REQUIRED WORK = Please copy the lines below, exactly as they are, from the one with "spectrogram spoken words" through the one with "Text of the speech", and leave out the pictures.

DATA FOR THE TASK =
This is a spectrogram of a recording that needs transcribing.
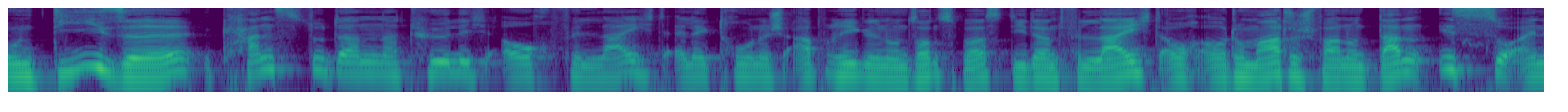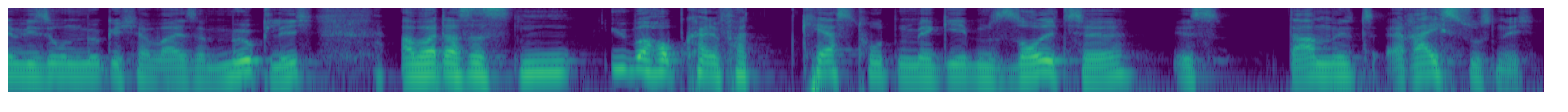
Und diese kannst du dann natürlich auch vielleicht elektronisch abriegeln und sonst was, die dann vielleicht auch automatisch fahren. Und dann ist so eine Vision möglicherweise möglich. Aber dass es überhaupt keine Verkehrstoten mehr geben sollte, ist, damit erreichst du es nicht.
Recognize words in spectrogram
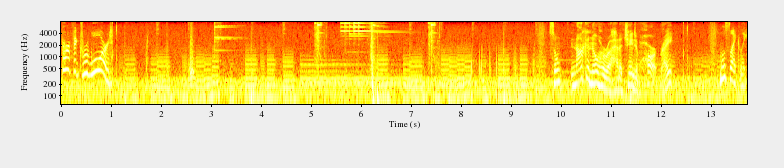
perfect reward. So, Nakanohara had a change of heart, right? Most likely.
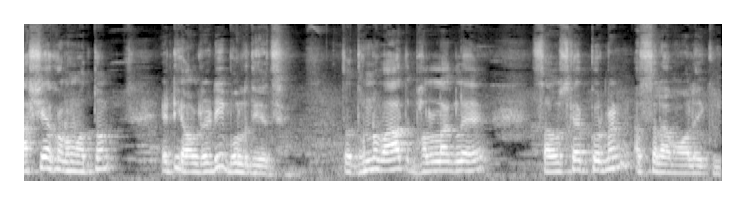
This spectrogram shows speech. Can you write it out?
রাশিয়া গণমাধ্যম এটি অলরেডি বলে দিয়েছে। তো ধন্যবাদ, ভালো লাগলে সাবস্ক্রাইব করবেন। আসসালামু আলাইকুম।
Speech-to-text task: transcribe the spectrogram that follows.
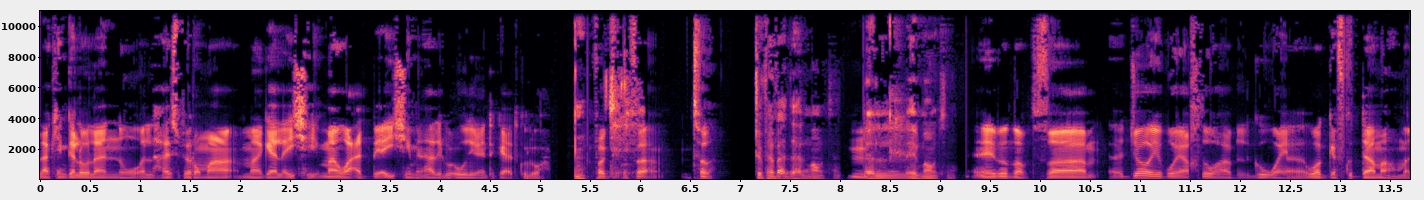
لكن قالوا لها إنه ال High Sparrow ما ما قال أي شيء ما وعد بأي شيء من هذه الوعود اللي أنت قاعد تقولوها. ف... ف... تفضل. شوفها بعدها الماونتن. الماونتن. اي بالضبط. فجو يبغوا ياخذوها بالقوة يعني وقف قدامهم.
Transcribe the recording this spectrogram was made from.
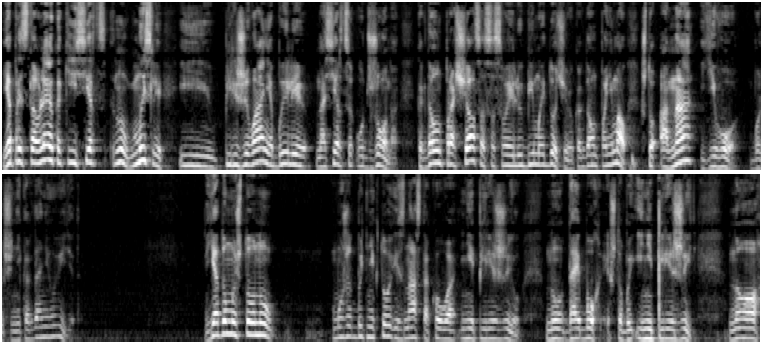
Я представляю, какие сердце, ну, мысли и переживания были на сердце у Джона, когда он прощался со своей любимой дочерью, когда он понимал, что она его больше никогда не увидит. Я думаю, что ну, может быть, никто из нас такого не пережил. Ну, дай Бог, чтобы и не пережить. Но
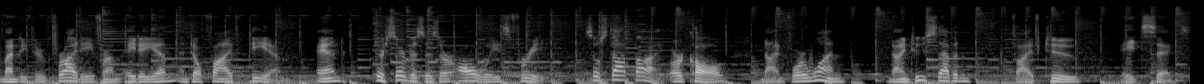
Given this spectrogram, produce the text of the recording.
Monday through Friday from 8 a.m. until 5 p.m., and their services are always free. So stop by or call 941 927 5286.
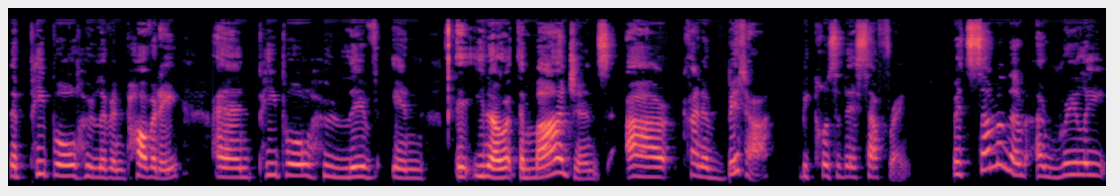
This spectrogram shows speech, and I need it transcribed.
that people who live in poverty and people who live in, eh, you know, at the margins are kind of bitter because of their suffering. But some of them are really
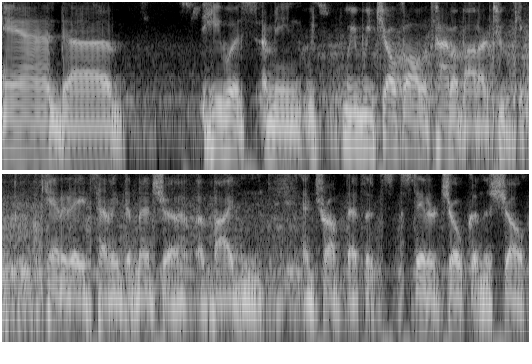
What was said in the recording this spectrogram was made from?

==

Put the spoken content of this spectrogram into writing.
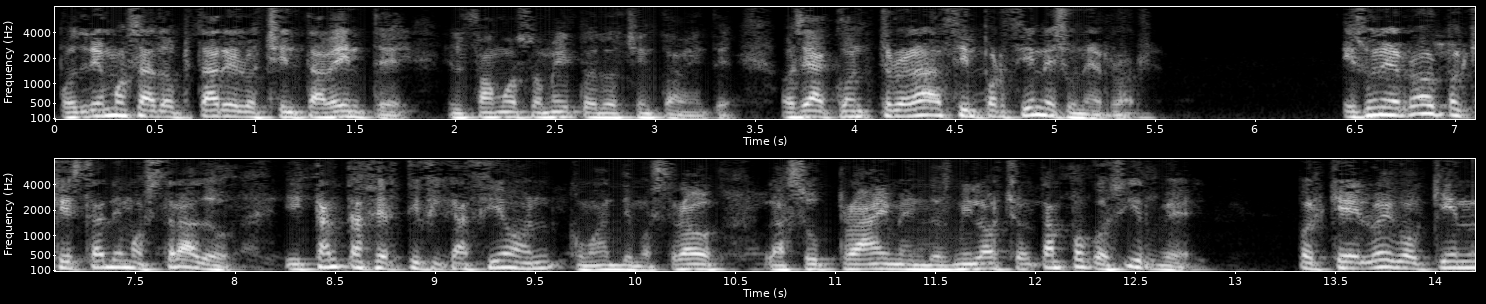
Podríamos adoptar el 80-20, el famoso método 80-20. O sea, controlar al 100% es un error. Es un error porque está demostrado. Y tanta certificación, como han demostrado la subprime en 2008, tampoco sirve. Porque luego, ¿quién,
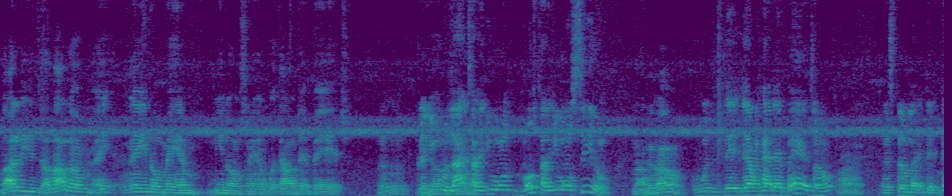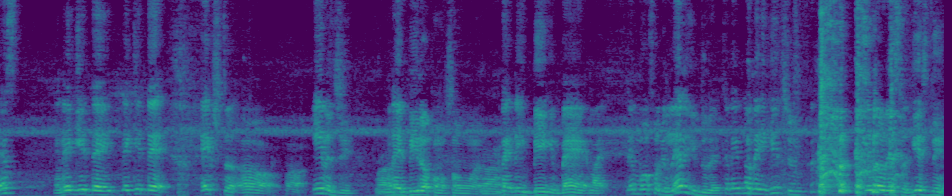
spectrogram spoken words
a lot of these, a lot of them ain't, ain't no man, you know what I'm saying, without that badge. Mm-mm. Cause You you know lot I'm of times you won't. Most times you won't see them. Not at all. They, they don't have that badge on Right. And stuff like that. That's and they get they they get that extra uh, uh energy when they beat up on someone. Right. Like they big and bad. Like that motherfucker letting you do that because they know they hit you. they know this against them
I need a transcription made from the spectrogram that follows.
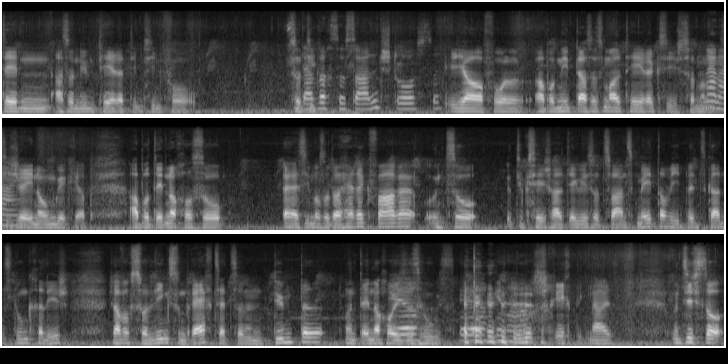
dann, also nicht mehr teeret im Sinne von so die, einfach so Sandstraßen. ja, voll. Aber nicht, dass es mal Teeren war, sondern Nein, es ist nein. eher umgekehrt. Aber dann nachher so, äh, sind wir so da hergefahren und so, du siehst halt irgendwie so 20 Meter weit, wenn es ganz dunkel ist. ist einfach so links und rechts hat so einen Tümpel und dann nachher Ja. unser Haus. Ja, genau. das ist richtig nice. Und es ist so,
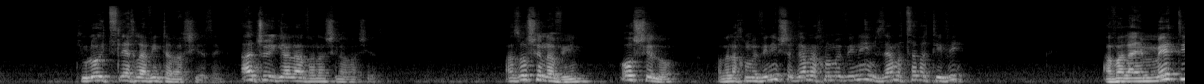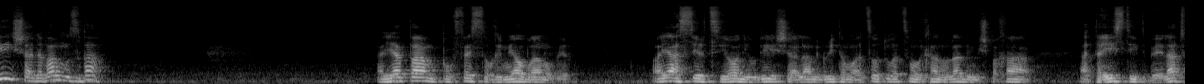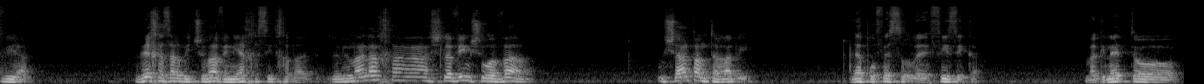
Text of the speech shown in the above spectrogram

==

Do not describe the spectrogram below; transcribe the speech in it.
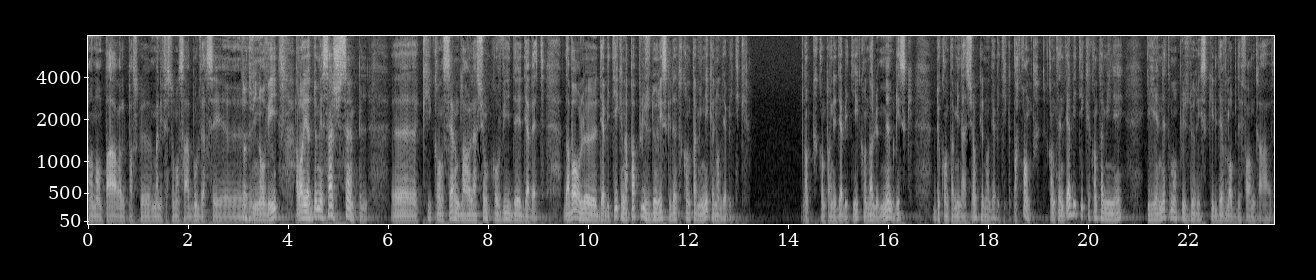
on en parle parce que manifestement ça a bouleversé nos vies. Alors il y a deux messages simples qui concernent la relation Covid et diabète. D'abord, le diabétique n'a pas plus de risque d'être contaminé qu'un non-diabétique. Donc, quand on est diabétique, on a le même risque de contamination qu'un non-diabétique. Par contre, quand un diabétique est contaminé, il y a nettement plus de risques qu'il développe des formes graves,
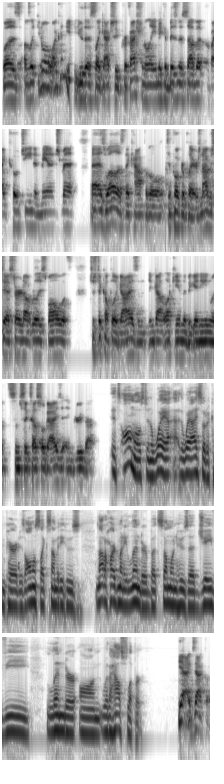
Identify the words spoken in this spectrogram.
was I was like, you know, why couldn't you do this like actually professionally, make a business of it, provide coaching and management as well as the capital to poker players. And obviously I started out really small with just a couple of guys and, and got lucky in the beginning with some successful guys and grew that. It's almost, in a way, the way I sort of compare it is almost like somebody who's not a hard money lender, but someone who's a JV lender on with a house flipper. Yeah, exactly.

ANSWER SPACE =
spectrogram spoken words
a lot of these, a lot of them ain't, ain't no man, you know what I'm saying, without that badge. Mm-mm. Cause You you know lot I'm of times you won't. Most times you won't see them. Not at all. They, they don't have that badge on Right. And stuff like that. That's and they get they they get that extra uh, uh energy when they beat up on someone. Right. Like they big and bad. Like that motherfucker letting you do that because they know they hit you. they know this against them
I need a transcription made from the spectrogram that follows.
dann, also nicht mehr teeret im Sinne von so die, einfach so Sandstraßen. ja, voll. Aber nicht, dass es mal Teeren war, sondern Nein, es ist nein. eher umgekehrt. Aber dann nachher so, äh, sind wir so da hergefahren und so, du siehst halt irgendwie so 20 Meter weit, wenn es ganz dunkel ist. ist einfach so links und rechts hat so einen Tümpel und dann nachher Ja. unser Haus. Ja, genau. das ist richtig nice. Und es ist so,
Text of the speech shown in the above spectrogram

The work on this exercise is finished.